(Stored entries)
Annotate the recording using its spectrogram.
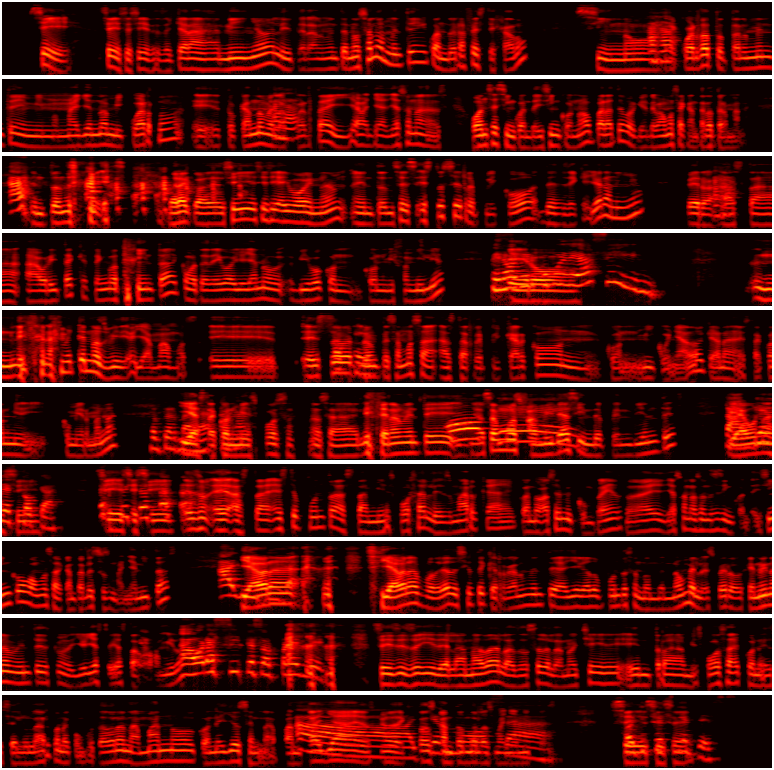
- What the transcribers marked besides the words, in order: laugh; chuckle; chuckle; laughing while speaking: "literalmente"; laughing while speaking: "literalmente"; drawn out: "¡Okey!"; laugh; chuckle; other noise; laugh; drawn out: "¡Ay!"
- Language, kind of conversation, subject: Spanish, podcast, ¿Qué tradiciones familiares mantienen en casa?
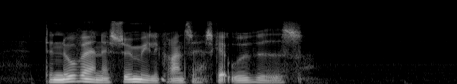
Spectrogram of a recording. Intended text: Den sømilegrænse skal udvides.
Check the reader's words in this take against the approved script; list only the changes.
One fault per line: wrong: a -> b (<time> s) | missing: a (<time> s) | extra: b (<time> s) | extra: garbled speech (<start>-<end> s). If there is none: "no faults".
extra: nuværende (0.6 s)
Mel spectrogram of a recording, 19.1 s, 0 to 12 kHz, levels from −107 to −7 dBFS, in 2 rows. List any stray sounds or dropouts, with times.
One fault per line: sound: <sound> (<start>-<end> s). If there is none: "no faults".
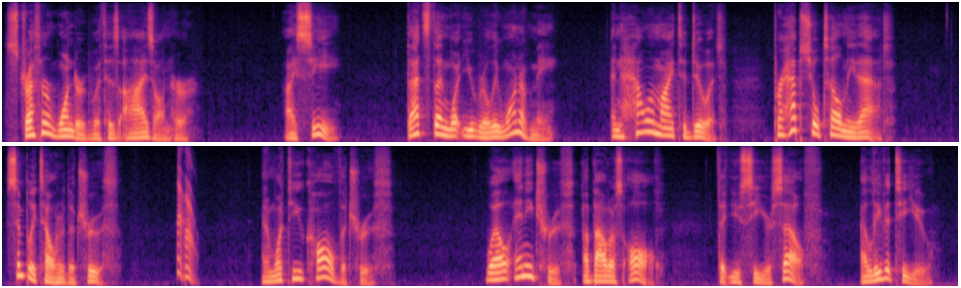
sound: chirp (11.3-11.6 s)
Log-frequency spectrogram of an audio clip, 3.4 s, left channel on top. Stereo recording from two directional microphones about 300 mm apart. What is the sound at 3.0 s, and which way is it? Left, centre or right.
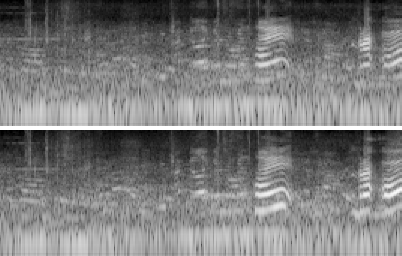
Speech, centre.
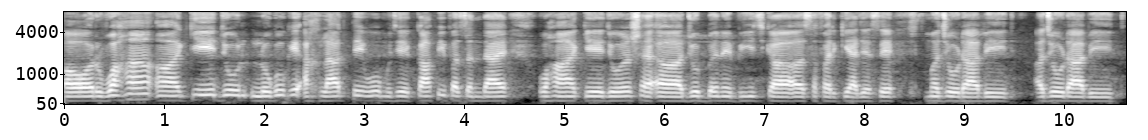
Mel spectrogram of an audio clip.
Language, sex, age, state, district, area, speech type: Urdu, male, 18-30, Delhi, North West Delhi, urban, spontaneous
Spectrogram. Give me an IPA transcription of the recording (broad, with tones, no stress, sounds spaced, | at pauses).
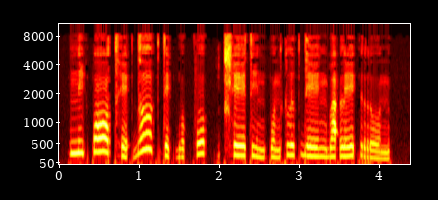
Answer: n i˦˥ ʔ p ɔː˥˩ tʰ e˨˩ ʔ d ɤː˥˩ k̚ t e˨˩ k̚ b o˨˩ k̚ f o˥˩ k̚ | t͡ɕʰ eː˧ t i˨˩ n p o˩˦ n k l ɯ˦˥ k̚ d eː˧ ŋ b a˦˥ ʔ l eː˦˥ t̚ r o˨˩ n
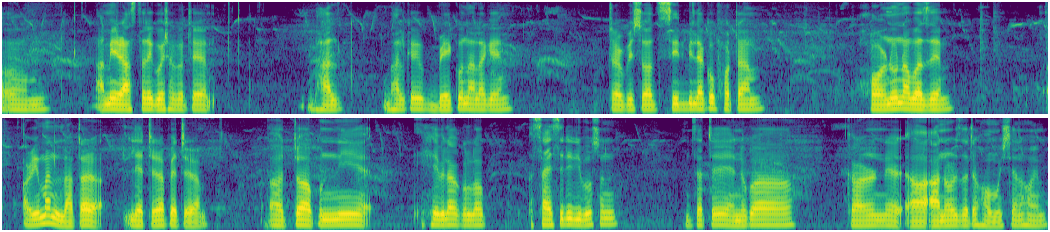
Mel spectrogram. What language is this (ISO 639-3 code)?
asm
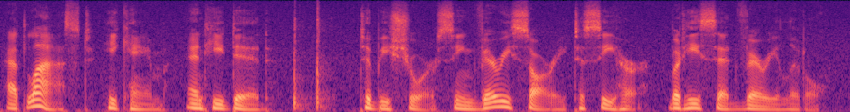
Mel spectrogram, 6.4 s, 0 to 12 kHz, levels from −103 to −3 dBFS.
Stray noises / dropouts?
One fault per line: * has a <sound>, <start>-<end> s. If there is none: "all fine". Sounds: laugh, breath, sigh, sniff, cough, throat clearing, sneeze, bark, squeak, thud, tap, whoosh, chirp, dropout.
* has a thud, 2.2-2.5 s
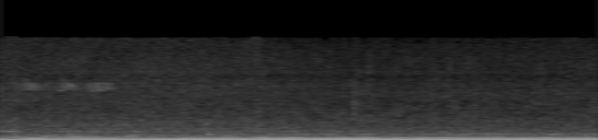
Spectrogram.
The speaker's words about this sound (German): Entfernt hörst du ein leichtes Plätschern, ein stetes Fließgeräusch von Wasser. Der Klang des fließenden Wassers ist angenehm und beruhigend.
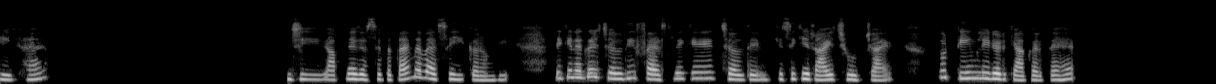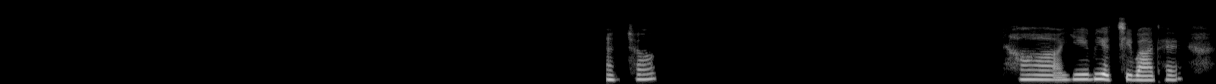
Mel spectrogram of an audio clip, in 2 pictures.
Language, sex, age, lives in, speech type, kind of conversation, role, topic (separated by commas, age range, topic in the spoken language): Hindi, male, 55-59, India, read, expert-assistant, asker, अगर मैं अंतरिक्ष अन्वेषण में अपना करियर बनाना चाहूं तो मुझे कौन-कौन से कौशल और निर्णयों पर ध्यान देना चाहिए?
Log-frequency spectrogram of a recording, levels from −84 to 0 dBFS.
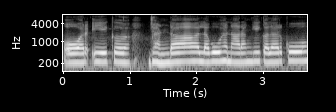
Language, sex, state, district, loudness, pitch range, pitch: Bundeli, female, Uttar Pradesh, Hamirpur, -14 LUFS, 210-225 Hz, 215 Hz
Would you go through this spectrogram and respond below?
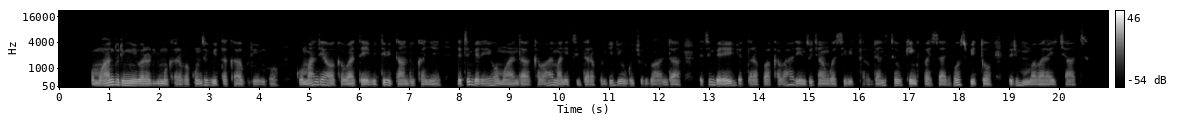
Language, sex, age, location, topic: Kinyarwanda, male, 18-24, Kigali, government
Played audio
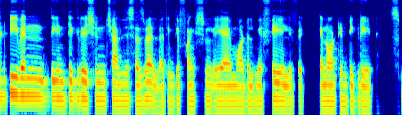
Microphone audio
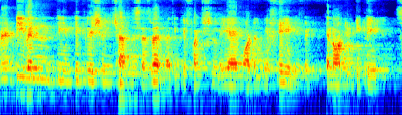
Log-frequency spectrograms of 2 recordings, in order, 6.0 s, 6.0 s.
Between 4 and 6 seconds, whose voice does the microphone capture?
echo only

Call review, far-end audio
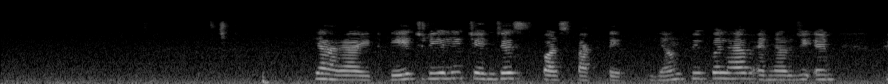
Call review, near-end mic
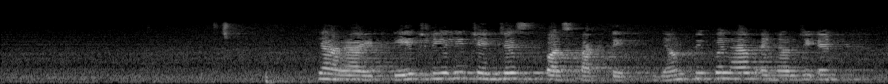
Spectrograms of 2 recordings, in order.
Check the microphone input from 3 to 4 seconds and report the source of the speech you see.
echo only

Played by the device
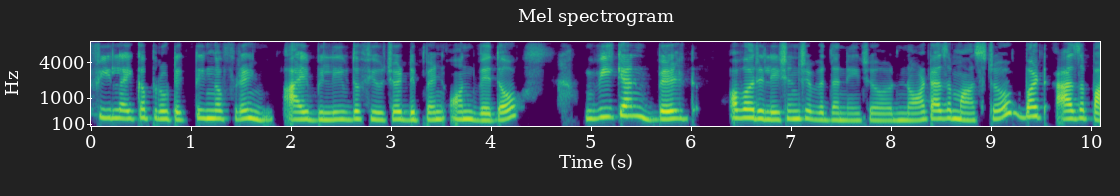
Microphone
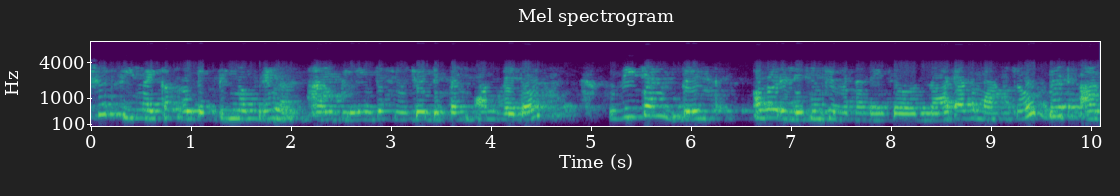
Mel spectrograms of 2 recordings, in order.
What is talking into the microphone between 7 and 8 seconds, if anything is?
echo only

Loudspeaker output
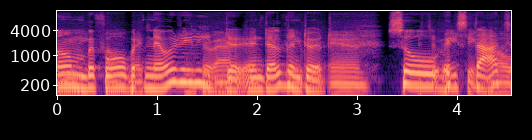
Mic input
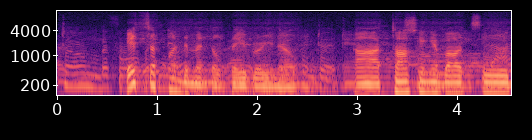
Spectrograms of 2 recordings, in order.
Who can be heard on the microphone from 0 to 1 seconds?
both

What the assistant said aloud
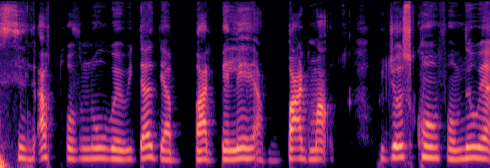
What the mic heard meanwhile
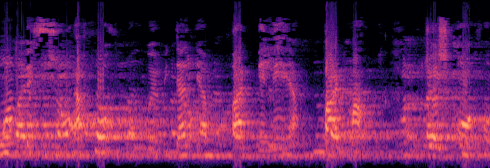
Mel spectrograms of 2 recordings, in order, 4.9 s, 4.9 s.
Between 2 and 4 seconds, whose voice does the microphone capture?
both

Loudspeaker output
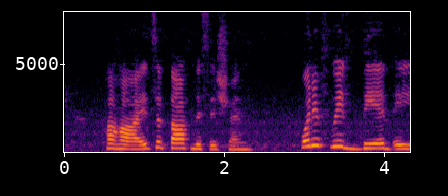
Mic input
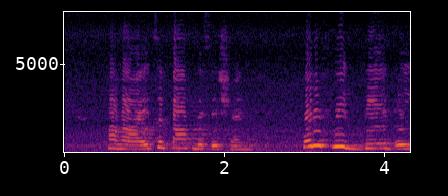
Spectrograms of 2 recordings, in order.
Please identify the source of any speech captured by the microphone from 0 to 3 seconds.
echo only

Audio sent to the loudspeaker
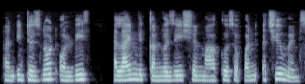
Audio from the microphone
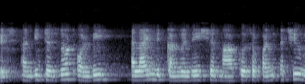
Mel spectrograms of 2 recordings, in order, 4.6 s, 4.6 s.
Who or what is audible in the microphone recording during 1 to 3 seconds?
echo only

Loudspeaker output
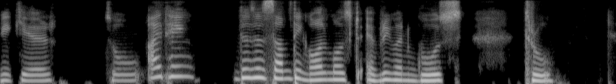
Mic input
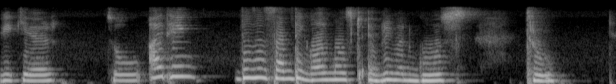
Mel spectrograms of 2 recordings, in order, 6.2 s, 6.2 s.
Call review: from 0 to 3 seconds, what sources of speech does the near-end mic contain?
echo only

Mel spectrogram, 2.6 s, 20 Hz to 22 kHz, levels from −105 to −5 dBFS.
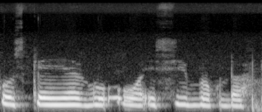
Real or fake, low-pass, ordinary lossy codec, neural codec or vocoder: real; 19.8 kHz; none; none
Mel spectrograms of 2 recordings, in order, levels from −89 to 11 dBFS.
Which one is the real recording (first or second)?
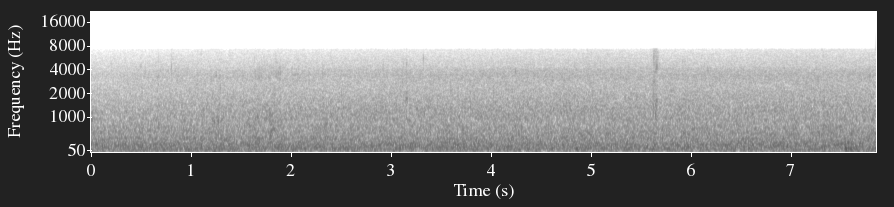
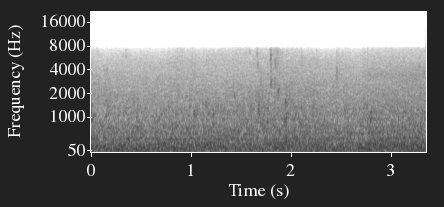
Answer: first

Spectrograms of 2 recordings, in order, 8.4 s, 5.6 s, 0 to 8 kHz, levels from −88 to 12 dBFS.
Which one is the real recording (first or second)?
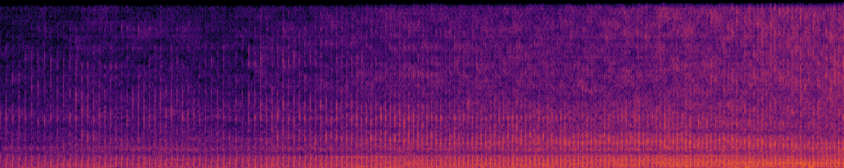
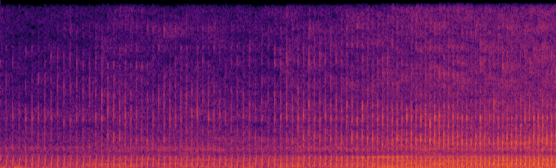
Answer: second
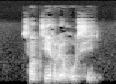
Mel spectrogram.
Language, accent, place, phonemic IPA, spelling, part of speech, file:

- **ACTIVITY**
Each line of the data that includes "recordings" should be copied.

- **REPLY**
Log-frequency spectrograms of 2 recordings, in order, 6.0 s, 6.0 s.
Spectrograms of 2 recordings, in order.
Mel spectrograms of 2 recordings, in order.
Spectrograms of 2 recordings, in order.
Mel spectrograms of 2 recordings, in order, 4.9 s, 4.9 s.
Spectrograms of 2 recordings, in order.
Mel spectrograms of 2 recordings, in order, 4.6 s, 4.6 s.
Mel spectrograms of 2 recordings, in order, 6.2 s, 6.2 s.
Mel spectrograms of 2 recordings, in order, levels from −89 to 11 dBFS.
Spectrograms of 2 recordings, in order, 8.4 s, 5.6 s, 0 to 8 kHz, levels from −88 to 12 dBFS.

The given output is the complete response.